We have no reliable account of Onesimus’ subsequent history; but we may accept as in itself highly credible the tradition (Apost. Canons, 82) that Philemon not only forgave but emancipated his slave. More doubtful and also discordant are the records which represent Onesimus as attaining to the position of ‘bishop’ or presiding presbyter, in BerCEa, according to the Apost. Const. (vii. 46); in Ephesus, according to another tradition which identifies him with Onesimus, ‘bishop’ of Ephesus in the time of Ignatius (Ign. Ephesians 1; AS [Note: S Acta Sanctorum (Bollandus).] , under 16th Feb.). A tradition (also embodied in the AS [Note: S Acta Sanctorum (Bollandus).] ) represents him as journeying to Spain; and the apocryphal Acts of the Spanish Xanthippe and Polyxena are written in his name (see Texts and Studies ii. 3 [1893]). Nicephorus (9th cent.) transmits (Historia Ecclesiastica (Eusebius, etc.) iii. 11) a tradition that he was martyred at Rome; while another authority (Galesinius) describes that martyrdom as taking place at Puteoli (AS [Note: S Acta Sanctorum (Bollandus).] , loc. cit.). The commonness of the name deprives these accounts of any historical reliability. F. W. Farrar, in Darkness and Dawn, ed. 1892, p. 79 ff., and the author of Philochristos (E. A. Abbott) in his Onesimus, 1882, give interesting fictitious accounts of what might have been the life-story of this slave.

Literature.-See under Philemon, Epistle to.

Henry Cowan.

Copyright Statement
These files are public domain.
Text Courtesy of Used by Permission.

Bibliography Information
Hastings, James. Entry for 'Onesimus'. Hastings' Dictionary of the New Testament. 1906-1918.

Search for…
Enter query in the box:
Choose a letter to browse:
A  B  C  D  E  F  G  H  I  J  K  L  M 
N  O  P  Q  R  S  T  U  V  W  Y  Z 

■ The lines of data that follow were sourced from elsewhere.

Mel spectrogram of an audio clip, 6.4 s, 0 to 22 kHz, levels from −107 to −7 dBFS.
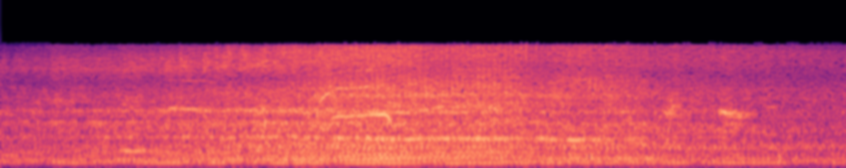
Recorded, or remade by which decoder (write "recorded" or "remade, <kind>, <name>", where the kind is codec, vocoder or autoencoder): recorded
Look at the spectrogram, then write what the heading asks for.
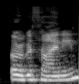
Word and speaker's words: ergothioneine: something called ergo theanine am i pronouncing that right ergothioneine ergothionene yes ionine uh and this is an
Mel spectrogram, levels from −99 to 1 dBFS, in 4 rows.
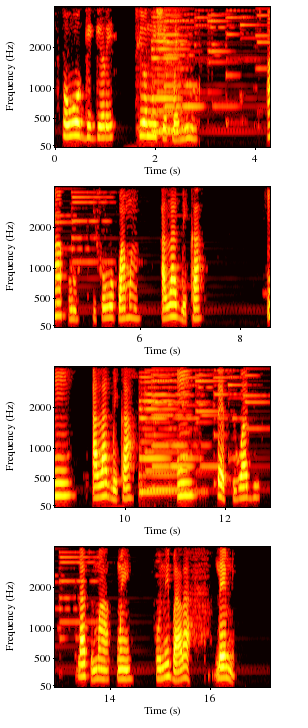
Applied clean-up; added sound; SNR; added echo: classical method spectral subtraction.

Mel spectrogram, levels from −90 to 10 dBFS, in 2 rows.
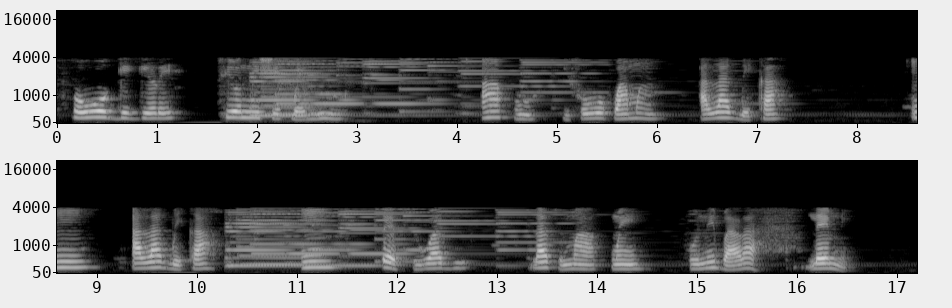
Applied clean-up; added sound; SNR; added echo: classical method log-MMSE.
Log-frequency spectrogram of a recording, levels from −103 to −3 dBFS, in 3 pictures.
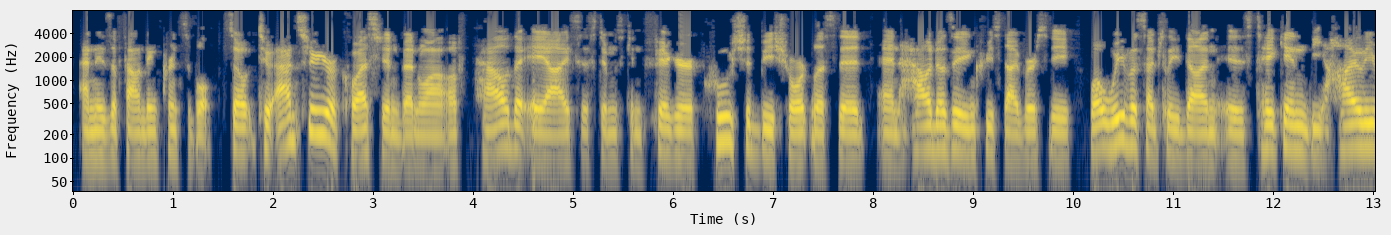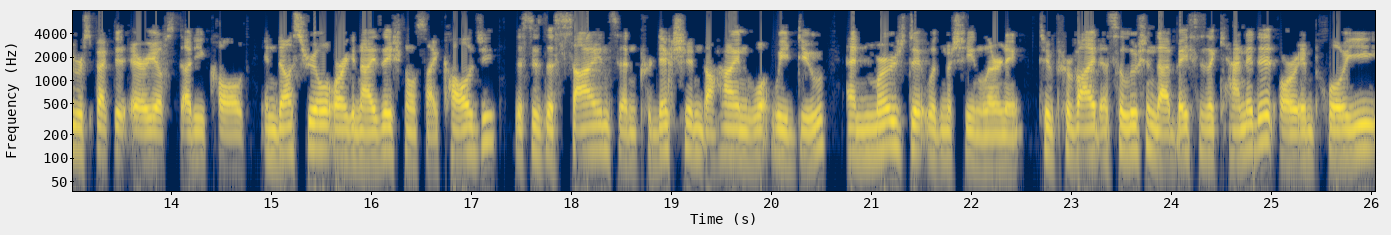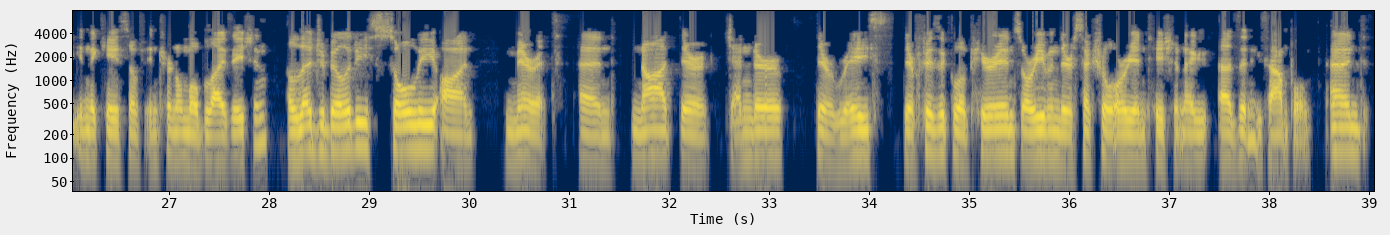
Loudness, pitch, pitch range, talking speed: -13 LUFS, 115 Hz, 105-125 Hz, 150 wpm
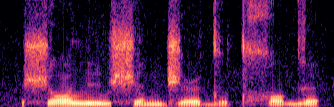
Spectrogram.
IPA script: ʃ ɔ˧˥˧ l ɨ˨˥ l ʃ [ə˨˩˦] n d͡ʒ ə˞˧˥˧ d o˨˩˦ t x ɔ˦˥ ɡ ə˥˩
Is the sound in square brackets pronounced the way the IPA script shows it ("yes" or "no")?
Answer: yes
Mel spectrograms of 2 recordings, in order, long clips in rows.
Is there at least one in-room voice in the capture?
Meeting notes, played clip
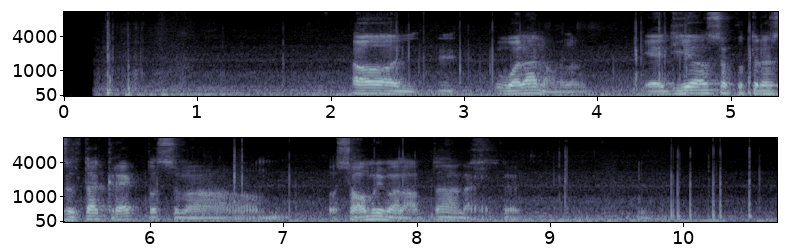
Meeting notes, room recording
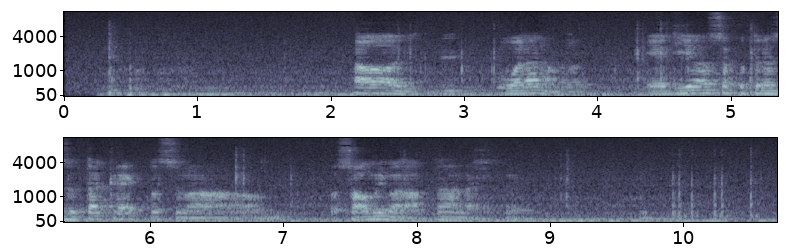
No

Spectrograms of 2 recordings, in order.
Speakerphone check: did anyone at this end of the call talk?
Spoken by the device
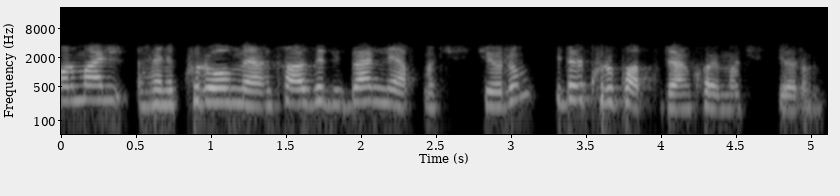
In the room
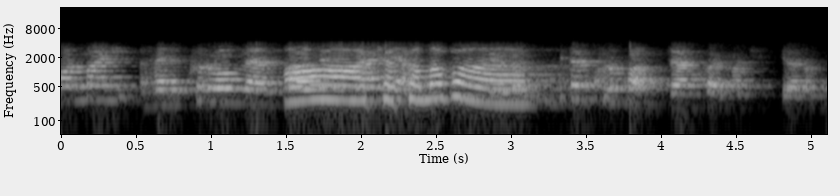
Yes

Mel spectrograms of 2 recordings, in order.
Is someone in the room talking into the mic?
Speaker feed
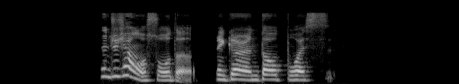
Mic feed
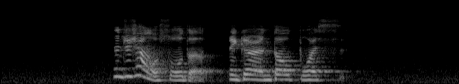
No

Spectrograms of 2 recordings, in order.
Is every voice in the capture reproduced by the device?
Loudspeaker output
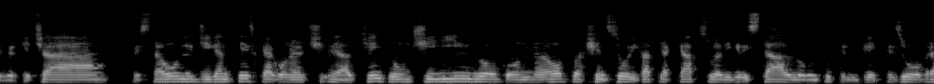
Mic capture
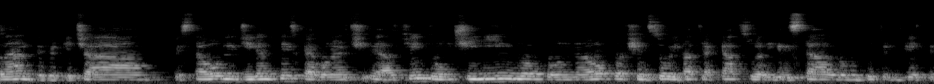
Yes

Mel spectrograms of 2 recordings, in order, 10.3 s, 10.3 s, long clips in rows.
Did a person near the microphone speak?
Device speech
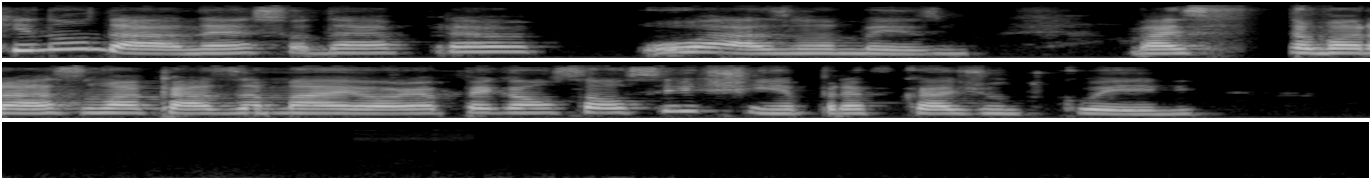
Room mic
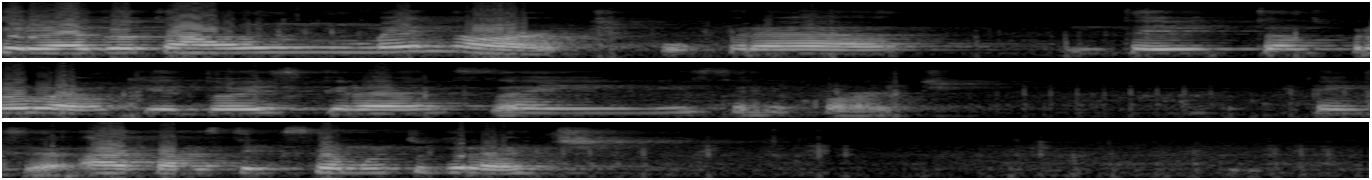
Yes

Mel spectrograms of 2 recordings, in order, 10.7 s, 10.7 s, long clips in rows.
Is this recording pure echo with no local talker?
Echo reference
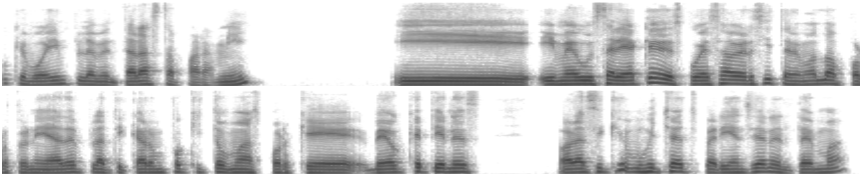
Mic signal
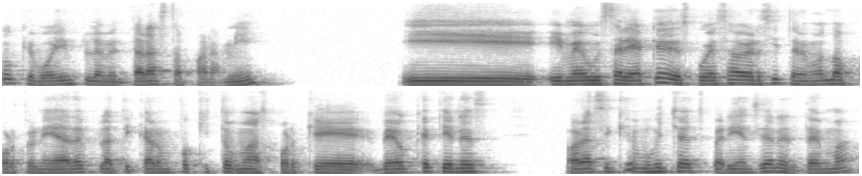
Yes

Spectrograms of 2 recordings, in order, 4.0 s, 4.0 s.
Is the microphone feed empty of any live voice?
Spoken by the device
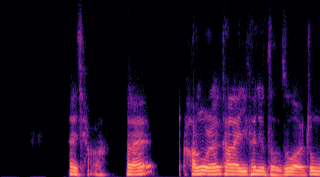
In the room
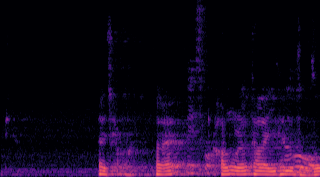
No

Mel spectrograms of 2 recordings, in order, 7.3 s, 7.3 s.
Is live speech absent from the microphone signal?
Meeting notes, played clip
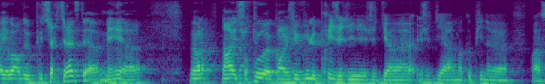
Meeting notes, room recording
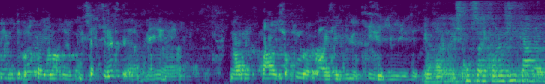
No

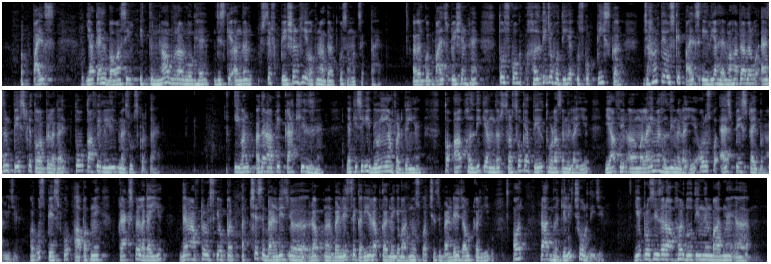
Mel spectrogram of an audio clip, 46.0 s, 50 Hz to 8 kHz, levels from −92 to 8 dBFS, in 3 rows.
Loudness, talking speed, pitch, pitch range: -25 LUFS, 185 wpm, 140 Hz, 125-155 Hz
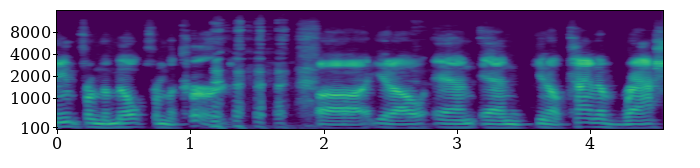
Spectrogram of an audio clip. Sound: laughing

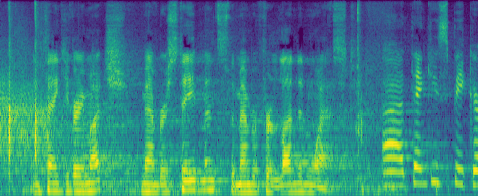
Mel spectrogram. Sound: some Applause

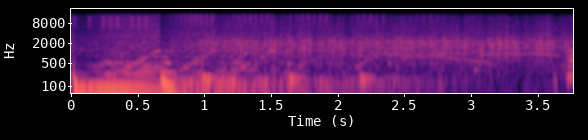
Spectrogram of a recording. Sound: audience applauding

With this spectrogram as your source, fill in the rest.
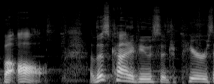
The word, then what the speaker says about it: Ba'al: consonant is o so the pronunciation of ba'al is closer to the original hebrew than either baal or bal which either change the vowel sounds or smoosh them together and drop the middle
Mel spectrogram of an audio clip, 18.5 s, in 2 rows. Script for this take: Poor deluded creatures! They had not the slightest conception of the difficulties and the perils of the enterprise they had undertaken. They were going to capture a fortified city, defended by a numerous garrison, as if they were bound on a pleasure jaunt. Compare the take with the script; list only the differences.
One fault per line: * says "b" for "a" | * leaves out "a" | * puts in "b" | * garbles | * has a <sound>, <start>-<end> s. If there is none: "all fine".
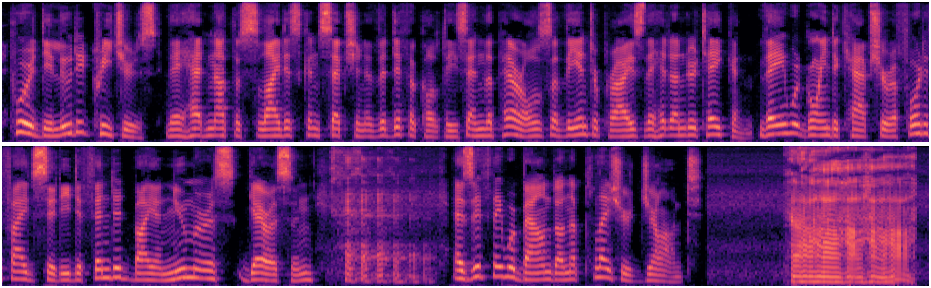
* has a laugh, 12.5-13.6 s
* has a laugh, 17.1-18.4 s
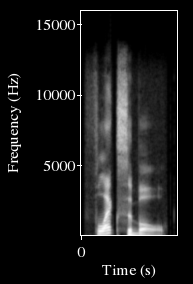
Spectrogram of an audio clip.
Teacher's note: The pronunciation is flexible. The stress is on the first syllable.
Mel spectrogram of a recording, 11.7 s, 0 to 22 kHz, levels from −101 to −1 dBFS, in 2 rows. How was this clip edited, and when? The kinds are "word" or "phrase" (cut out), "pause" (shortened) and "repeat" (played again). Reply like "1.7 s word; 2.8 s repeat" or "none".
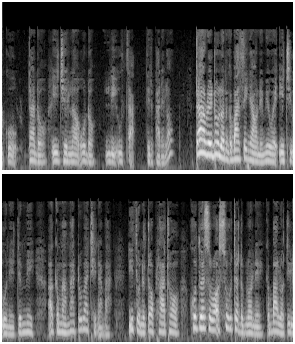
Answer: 1.0 s word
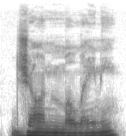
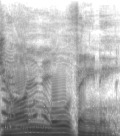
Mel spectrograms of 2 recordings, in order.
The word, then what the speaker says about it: Mulaney: John Mulaney. Oh, I was reading there's a V in there. That's the most Cindy Birdwell thing ever, to be like, Crindy will mispronounce a name. And John Mulvaney.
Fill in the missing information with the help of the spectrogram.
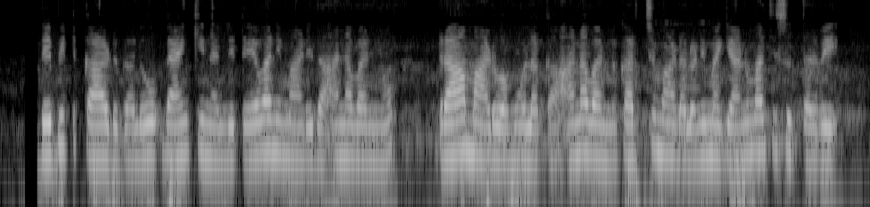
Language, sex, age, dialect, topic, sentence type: Kannada, female, 36-40, Coastal/Dakshin, banking, statement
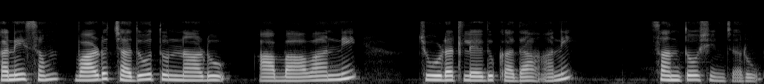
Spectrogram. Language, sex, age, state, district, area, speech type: Telugu, female, 18-30, Telangana, Adilabad, urban, spontaneous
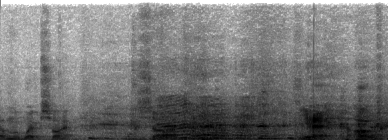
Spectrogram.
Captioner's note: group laughing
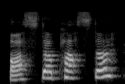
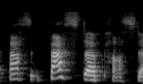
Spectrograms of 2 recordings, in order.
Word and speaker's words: Fasta Pasta: But if y'all have never heard of or never seen a Fasta pasta, it's F-A-S-T-A, like pasta, but with an F in front of it. A Fasta pasta.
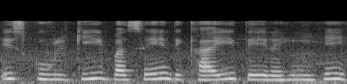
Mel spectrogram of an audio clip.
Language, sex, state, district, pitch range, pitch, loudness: Hindi, female, Madhya Pradesh, Bhopal, 215-255 Hz, 230 Hz, -16 LUFS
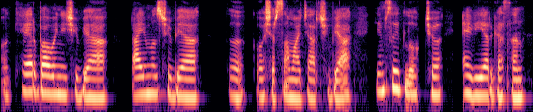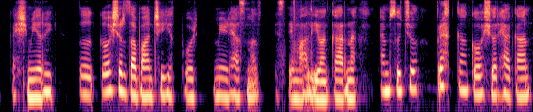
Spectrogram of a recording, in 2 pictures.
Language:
Kashmiri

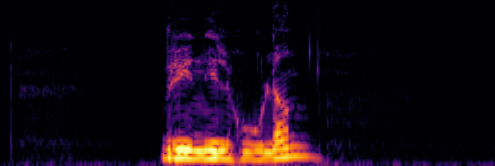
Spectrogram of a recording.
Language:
Norwegian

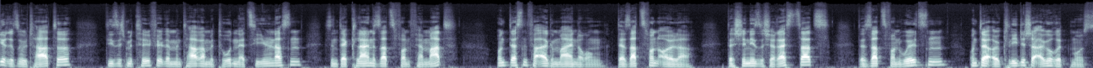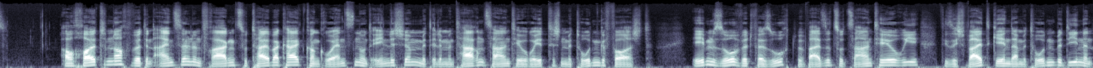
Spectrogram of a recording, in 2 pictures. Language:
German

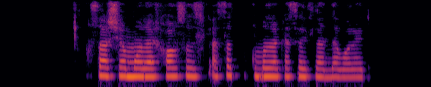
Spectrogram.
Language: Uzbek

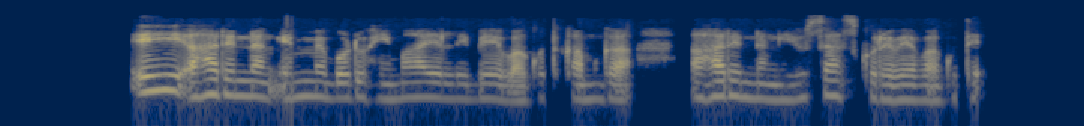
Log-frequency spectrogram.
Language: Divehi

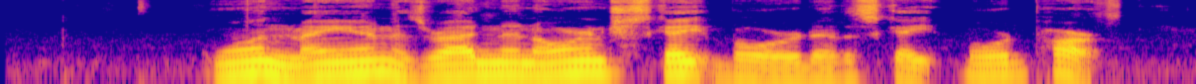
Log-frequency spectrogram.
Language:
English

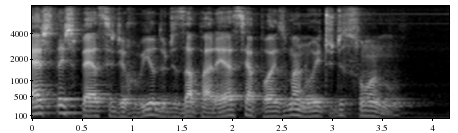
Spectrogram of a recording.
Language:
Portuguese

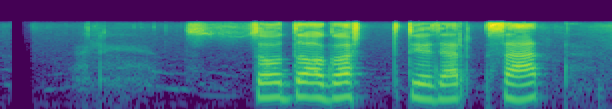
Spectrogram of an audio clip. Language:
Nepali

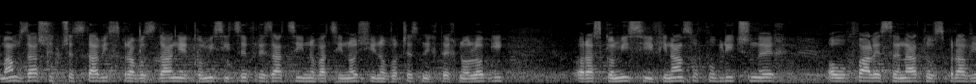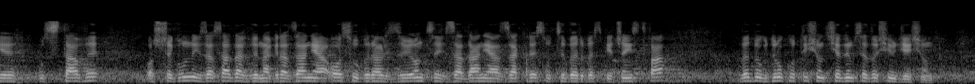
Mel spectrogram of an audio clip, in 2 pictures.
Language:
Polish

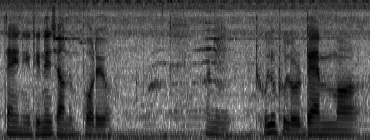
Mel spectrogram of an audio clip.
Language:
Nepali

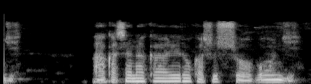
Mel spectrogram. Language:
Ganda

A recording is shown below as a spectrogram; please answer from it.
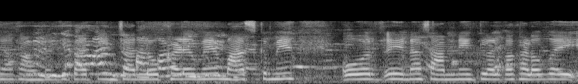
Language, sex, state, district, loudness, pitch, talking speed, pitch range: Hindi, female, Bihar, Muzaffarpur, -14 LUFS, 235 Hz, 195 wpm, 230-245 Hz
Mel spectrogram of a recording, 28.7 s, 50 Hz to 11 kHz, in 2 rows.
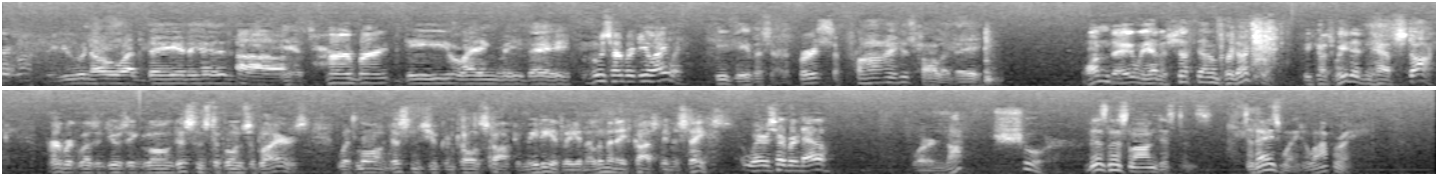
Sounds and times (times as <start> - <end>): Speech: 0.0 - 9.9, 10.8 - 22.6, 23.4 - 28.0.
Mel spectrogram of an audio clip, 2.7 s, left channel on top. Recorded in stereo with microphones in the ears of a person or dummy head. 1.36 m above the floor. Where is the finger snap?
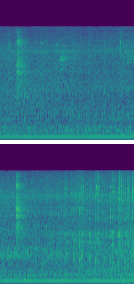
80° right, 1.1 m.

Prev Entry
Next Entry
To report dead links, typos, or html errors or suggestions about making these resources more useful use our convenient contact form
Powered by Lightspeed Technology